Roughly a year ago, my boss offered to me a Red Hat Learning Subscription. Because continuous education belongs to the habits of a good software practitioner, I appreciated this opportunity to deepen my knowledge of Red Hat technologies. At that time I didn’t have an idea about how much fun I was going to have on my journey to become a Red Hat Certified Architect. Read more, if you want to find out!
In Wikipedia, you can find a great overview of the Red Hat certification program. To achieve the Red Hat Certified Architect level, you have to pass seven exams in total. The certification path starts with the RHCSA and RHCE exams. After becoming RHCE, you will have to pass five more exams based on your choice to obtain the RHCA certificate.
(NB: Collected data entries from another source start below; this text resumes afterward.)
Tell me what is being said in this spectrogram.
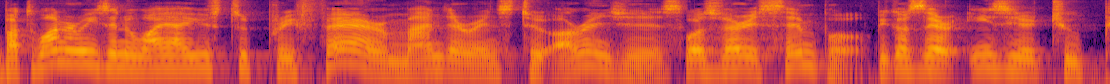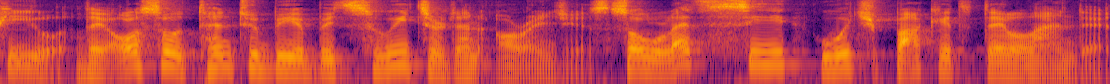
But one reason why I used to prefer mandarins to oranges was very simple, because they're easier to peel. They also tend to be a bit sweeter than oranges. So let's see which bucket they land in.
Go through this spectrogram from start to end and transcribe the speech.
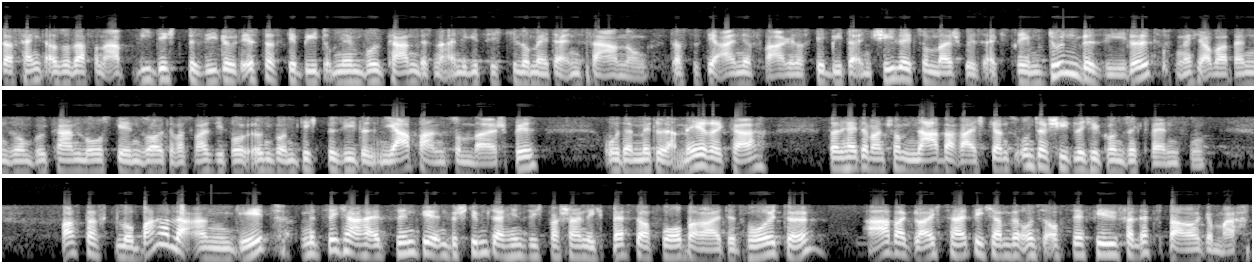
Das hängt also davon ab, wie dicht besiedelt ist das Gebiet um den Vulkan. Das sind einige zig Kilometer Entfernung. Das ist die eine Frage. Das Gebiet da in Chile zum Beispiel ist extrem dünn besiedelt. Nicht? Aber wenn so ein Vulkan losgehen sollte, was weiß ich, wo irgendwo im dicht besiedelten Japan zum Beispiel oder Mittelamerika, dann hätte man schon im Nahbereich ganz unterschiedliche Konsequenzen. Was das Globale angeht, mit Sicherheit sind wir in bestimmter Hinsicht wahrscheinlich besser vorbereitet heute, aber gleichzeitig haben wir uns auch sehr viel verletzbarer gemacht.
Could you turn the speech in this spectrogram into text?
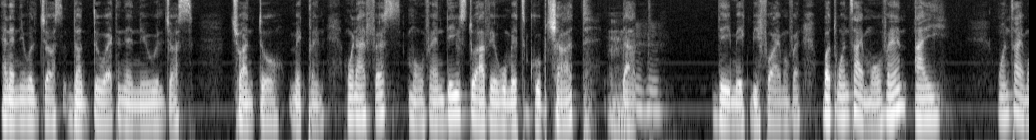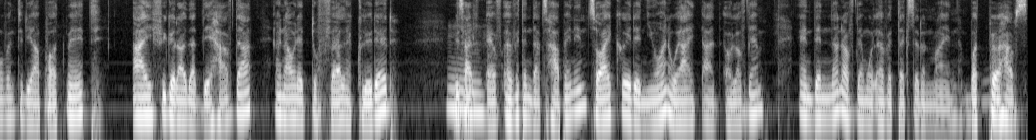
and then you will just don't do it, and then you will just trying to make plan. When I first moved in, they used to have a roommate group chat Mhm. that Mhm. they make before I move in. But once I move in, I once I move into the apartment, I figured out that they have that, and I wanted to feel included besides Mm. ev- everything that's happening. So I created a new one where I add all of them, and then none of them will ever text it on mine. But perhaps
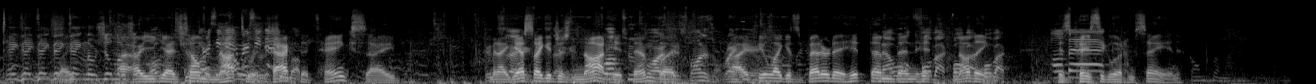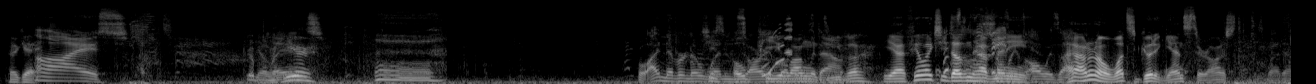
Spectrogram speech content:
Tank, tank, tank, tank, Like, tank. No shield, no are- shield. are you Oh, guys shield telling me not to attack the tanks? I, I mean, I stagger, guess I good could just not hit them, far, but this one is right I here. feel like it's better to hit them Now, than hit back, fall back, nothing. back. Is basically what I'm saying. Okay. Nice. Good Go plays. here. Uh, Bro, I never know She's when OP Zarya along with down. D.Va. Yeah, I feel like she doesn't have many. I, I don't know what's good against her, honestly. But um,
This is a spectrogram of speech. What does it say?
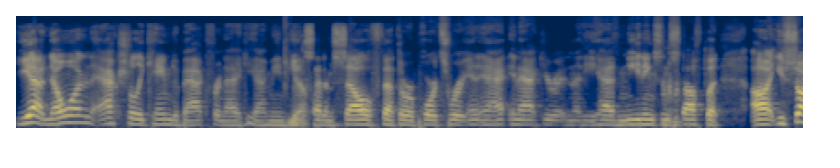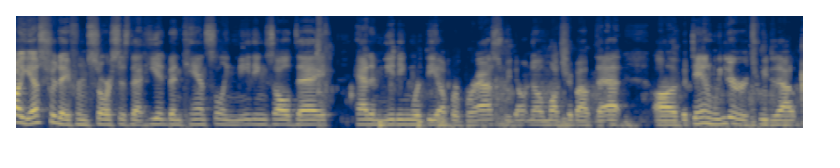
Yeah, no one actually came to back for Nagy. I mean, he yeah. said himself that the reports were in- inaccurate and that he had meetings and stuff. But uh, you saw yesterday from sources that he had been canceling meetings all day, had a meeting with the upper brass. We don't know much about that. Uh, but Dan Wiederer tweeted out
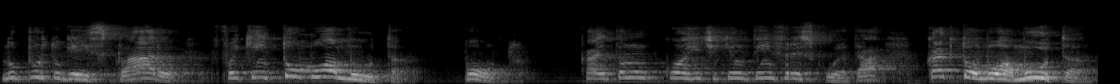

Starting off with RHCSA and RHCE
The certification path begins with an entry-level certification - Red Hat Certified System Administrator (RHCSA). In the exam, I had to demonstrate basic Linux administration skills like creating users and groups, managing file system permissions including POSIX access control lists (ACLs), creating cron jobs, basics of SELinux, managing software packages with yum, creating and mounting local file systems, working with LVM, network configuration, mounting NFS and SMB file systems and firewall configuration. I had plenty of time to complete all the exam tasks. Overall, RHCSA didn’t seem too difficult to me.
About two weeks after passing the RHCSA, I took the next exam - the Red Hat Certified Engineer (RHCE) exam. The main focus of this exam was configuration of a caching DNS server (unbound), SMTP nullclient (Postfix), configuration of an iSCSI target and initiator, configuration of Apache web server including HTTPS, running MariaDB, configuration of NFS and SMB servers and basic shell scripting. Based on the experience from the RHCSA exam, I thought that I would have more than enough of time again to complete my tasks and perhaps make myself a coffee, too. How wrong I was! The RHCE exam is loaded with so many tasks that you will be very busy for the entire 3.5 hours. Due to my rather slow and relaxed approach at the beginning of the exam, I was not able to complete all the tasks in time. In the end, I was very happy that I still passed.
You can find further details about my RHCSA/RHCE experience in this blog post.
Climbing to the top
After becoming a Red Hat Certified Engineer, I turned my attention to the Red Hat Certified Architect (RHCA) certification. To achieve this highest level of certification, I had to pass five additional exams based on my own selection. Red Hat provides about twenty exams to choose from, divided into concentrations like Datacenter, DevOps, Application platform or Cloud. The concentrations are only advisory. You can pick exams across concentrations which I also did.
At the time I was choosing my next exam, I was already working with OpenShift for several months. In order to increase my knowledge of OpenShift, I decided to take the OpenShift certification exam next. You can find my experience from the Red Hat Certificate of Expertise in Platform-as-a-Service (EX280) exam in this blog post. I passed this exam with my lowest score ever but yeah, I did pass.
During the preparation for the OpenShift exam, I had to work with Docker containers rather intensively. It would make sense to continue down the container route and take the container exams EX270 and EX276 next. However, I realized that the OpenStack certification exams which I planned to take, too, were not available at my location. As I already had travel plans to Prague where the OpenStack exams were available, I decided to shift the gears and started preparing for the two OpenStack exams Red Hat Certified System Administrator in Red Hat OpenStack (EX210) and Red Hat Certified Engineer in Red Hat OpenStack (EX310). I was able to pass these two exams with the maximum score of 300 points as you can read in this article.
The last two exams on my journey were the Red Hat Certificate of Expertise in Atomic Host Container Administration (EX270) and the Red Hat Certificate of Expertise in Containerized Application Development (EX276). I wrote about my experiences from these two exams here. These two exams concluded my journey and I became a Red Hat Certified Architect.
Red Hat maintains a web page showing a track record of each Red Hat Certified Professional. The list of my Red Hat certifications can be found on this Verify a Red Hat Certified Professional page.
The RHCA status doesn’t last forever as I learned on the Red Hat web page describing how to stay current. In order for my RHCA to stay current, I must maintain five eligible credentials beyond the RHCE level. Certificates that I obtained beyond the RHCE are valid for three years. That means that I must take five exams every three years in order to maintain my RHCA status. Those five exams can be the same five exams I already passed before or I can pick any other exams from the selection of exams eligible for RHCA. Besides that, as a RHCA I’m entitled to a 50 percent discount on the Red Hat Learning Subscription - Standard. This subscription includes all the prep materials and five first exam attempts.
It seems to me that the best way to maintain my RHCA status would be to buy the Learning Subscription every three years and use it to pass five exams. Currently, the Learning Subscription costs $7000 which would be $3500 after the 50 percent discount. In three years from now, I’m looking forward to the respective conversation with my boss ;-)
Are you a fellow RHCA? Would you like to share some details about your certification journey? And do you plan do maintain your RHCA? I would like to hear from you, feel free to leave your comments below.